Calais, Town of Art and History
Capital of lace, the leading passenger port in continental Europe, gateway to the Channel Tunnel, Calais has managed to retain its history as a fortified town and its 3 masterpieces by Vauban: Fort Risban, the Citadel and Fort Nieulay.
People also visit Calais to admire Rodin’s famous work « The Burghers of Calais », which stands in front of the town hall.
Since May 2019, the town of the six burghers boasts the prestigious « City of Art and History » label.
The Burghers of Calais
This was one of the most famous episodes of the 100 Years War and one that the people of Calais recount with great pride. In 1346, Calais was under siege by the army of Edward III, King of England. After many long years, the people were starving and the situation looked grim.
Six burghers decided to surrender to the monarch, barefoot and wearing white shirts, with a rope around their necks, in order to hand over the keys to the city. They offered Edward III a trade: their lives for those of the citizens. Queen Philippine de Hainaut, impressed by their courage and sacrifice, asked her husband to spare them from the hangman.
500 years later, the city called upon French sculptor Auguste Rodin to immortalise their heroes.
The Town Hall
This is the jewel of modern Calais, designed by architect Debrouwer. The tip of the bell tower reaches a height of 175 metres and the façade is in the Flemish Renaissance style. It is one of the key monuments of the city.

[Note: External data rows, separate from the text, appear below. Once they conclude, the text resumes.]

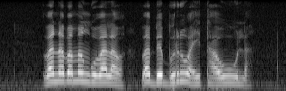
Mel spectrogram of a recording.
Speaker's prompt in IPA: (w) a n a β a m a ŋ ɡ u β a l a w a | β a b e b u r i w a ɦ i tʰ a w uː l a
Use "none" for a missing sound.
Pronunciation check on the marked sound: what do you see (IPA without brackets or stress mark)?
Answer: β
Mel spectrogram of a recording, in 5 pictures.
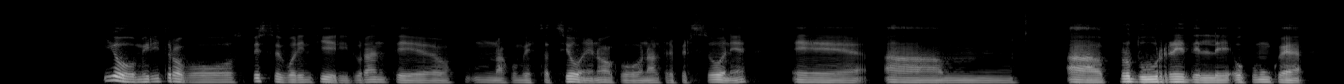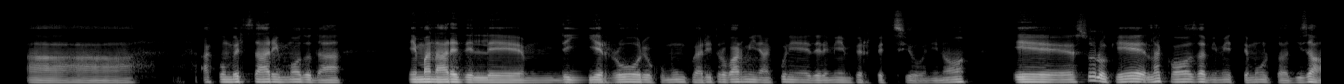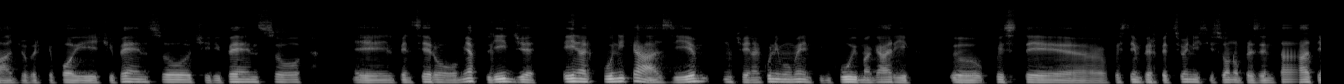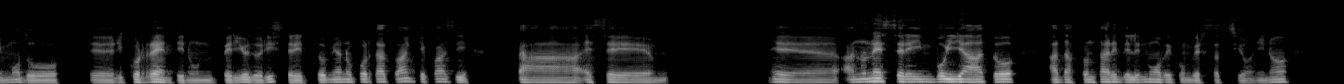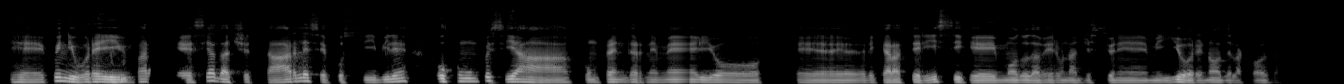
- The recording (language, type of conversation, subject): Italian, advice, Come posso accettare i miei errori nelle conversazioni con gli altri?
- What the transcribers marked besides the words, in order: tsk; sigh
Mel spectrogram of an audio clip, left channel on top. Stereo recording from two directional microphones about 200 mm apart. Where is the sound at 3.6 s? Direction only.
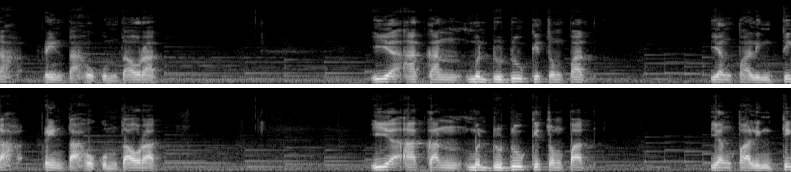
15° left (ahead or behind).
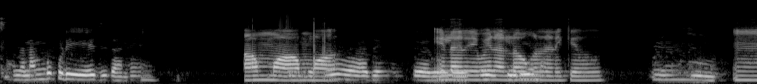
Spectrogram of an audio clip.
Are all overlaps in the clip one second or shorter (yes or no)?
yes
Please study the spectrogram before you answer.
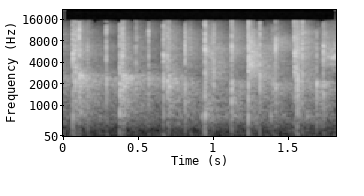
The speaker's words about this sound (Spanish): Aplauso para nosotros, por favor.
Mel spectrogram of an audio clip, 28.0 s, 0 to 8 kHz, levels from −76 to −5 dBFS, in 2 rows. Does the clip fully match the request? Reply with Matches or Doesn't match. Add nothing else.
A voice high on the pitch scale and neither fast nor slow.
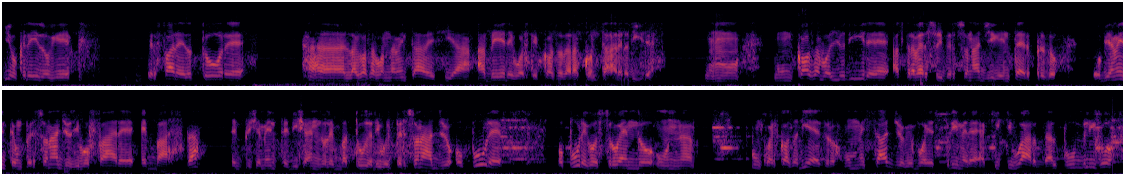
Doesn't match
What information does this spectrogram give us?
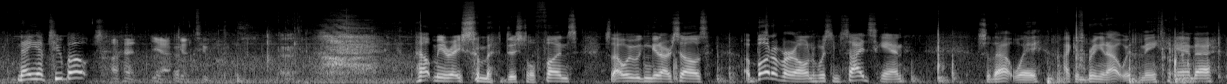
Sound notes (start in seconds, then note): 3.2 sigh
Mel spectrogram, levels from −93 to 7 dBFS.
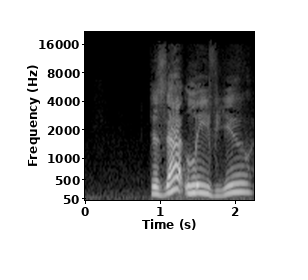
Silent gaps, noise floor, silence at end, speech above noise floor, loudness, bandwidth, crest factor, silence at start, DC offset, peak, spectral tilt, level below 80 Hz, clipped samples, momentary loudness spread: none; -65 dBFS; 0.05 s; 44 dB; -21 LUFS; 15 kHz; 16 dB; 0.9 s; under 0.1%; -8 dBFS; -7.5 dB/octave; -60 dBFS; under 0.1%; 7 LU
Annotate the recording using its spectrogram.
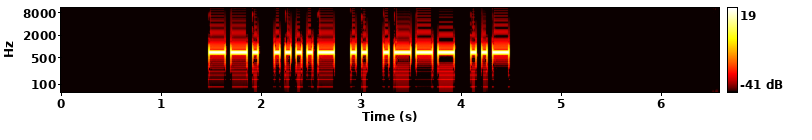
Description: Morse code, heard as a keyed tone, about 22 wpm, 700 Hz. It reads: G4IJU
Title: DXCC-100 Call Signs - 5 Characters - 22wpm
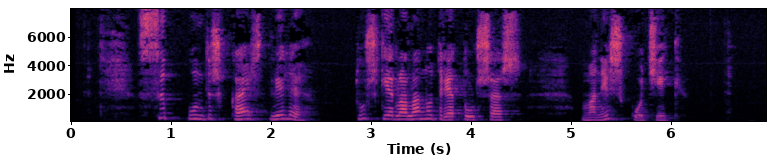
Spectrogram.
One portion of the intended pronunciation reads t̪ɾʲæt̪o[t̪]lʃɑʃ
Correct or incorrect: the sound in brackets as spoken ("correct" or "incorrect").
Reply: incorrect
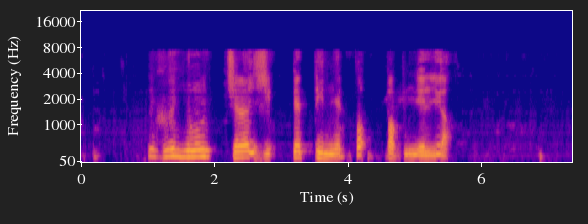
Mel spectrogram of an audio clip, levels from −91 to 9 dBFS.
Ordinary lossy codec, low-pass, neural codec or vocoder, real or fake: MP3, 64 kbps; 7.2 kHz; codec, 16 kHz in and 24 kHz out, 0.6 kbps, FireRedTTS-2 codec; fake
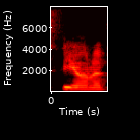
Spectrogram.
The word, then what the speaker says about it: Fiona: Um, but the the title of the video series is Fiona to Kona. It is the first time my name has actually rhymed with anything helpful.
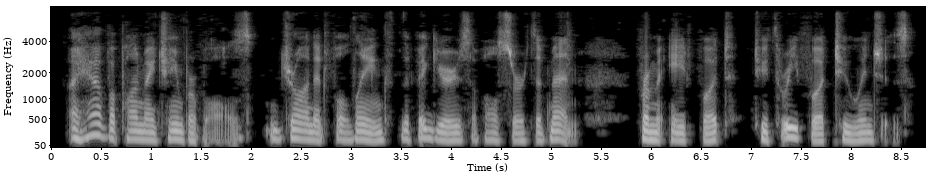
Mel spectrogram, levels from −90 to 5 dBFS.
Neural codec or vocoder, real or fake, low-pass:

The Tour du Guet watchtower, built on the Place d’Armes around 1224 by Philippe Hurepel, Count of Boulogne, is the oldest building in the city. Standing 23m tall, the watchtower is a model of defensive architecture. It has fulfilled the role of lighthouse, dovecote and military post and the Chappe telegraph was even installed there.
Even though more than 70% of the city was destroyed by bombardments during the Second World War, the tower remained standing.
On the other side of the fore-port lie the ruins of Fort Risban, dating back to the English occupation and redesigned at the end of the XVI Century.
This unique example of a fortified lock was built between the XIV Century and the early XVI Century. It was the strategic point of the English defences. This fortress protected a system of locks that were at risk of flooding the area if attacked. It is now a very calm and peaceful spot that attracts a great many walkers.
The Church of Notre-Dame
The only French church built in the Tudor style, it was severely damaged by the bombardments of the Second World War. Not very tall, like many British churches, it has no buttresses or flying-buttresses. The transept is a replica of the one found at Carlisle Cathedral in Great Britain and it was here that Charles de Gaulle married Yvonne Vendroux in 1921.
Le Courgain Maritime quarter
Situated in between the port and the city, it was destroyed in 1940 and rebuilt in a circular arc flanked by a wall that recalls its ramparts, the extremities of its gargoyles symbolising the cannons of the pirate ships that stopped at these ports.
Every year, on the Feast of the Ascension and according to a tradition that is continued to this day, mass is celebrated at the church of Le Courgain in memory of those who have drowned at sea followed by a benediction of the sea.
The lighthouse of Calais
175 metres tall, it offers a special view across the city and the surrounding area. Anyone who wants to enjoy this view must first tackle its 271 steps.
The Six Burghers – © F. Astier
Town Hall – © F.Astier
The Church of Notre-Dame
The lighthouse of Calais – © F.Astier
La Cité de la Dentelle et de la Mode
The only one of its kind, the Cité de la Dentelle et de la Mode takes you to the very heart of an authentic lace factory of the XIX Century. Its vast rooms present the history and techniques, but not just that! Lingerie, haute couture and the most contemporary aspects of lace work are also showcased. The highpoint of the visit: discovering how lace is made.
The Museum of Fine-Arts
Opposite Parc Richelieu, the museum presents a magnificent collection of paintings, sculptures and photographs from the XVI to XXI Centuries. A hall devoted to Auguste Rodin allows you to understand just how the sculptor created the Six Burghers of Calais.
These former abattoirs converted into a national theatre with modular halls are also a residence for artists. Here you can enjoy shows and recitals, have lunch (the « Aux Grandes Tables » restaurant), Le Channel is a bewitching and convivial venue with a different programme every year.
Shopping in Calais
The main shopping streets of Calais are Boulevard Jacquard and Boulevard Lafayette, as well as Rue Royale. Just a few kilometres away, Cité Europe and Outlet Channel provide a shoppers’ paradise.
Market days are Wednesday and Saturday at Place d’Armes, as well as Thursday and Saturday at Place Crèvecoeur.
Fish and seafood are on sale at the port every day.
Where to eat
Where to stay in Calais
In and around Calais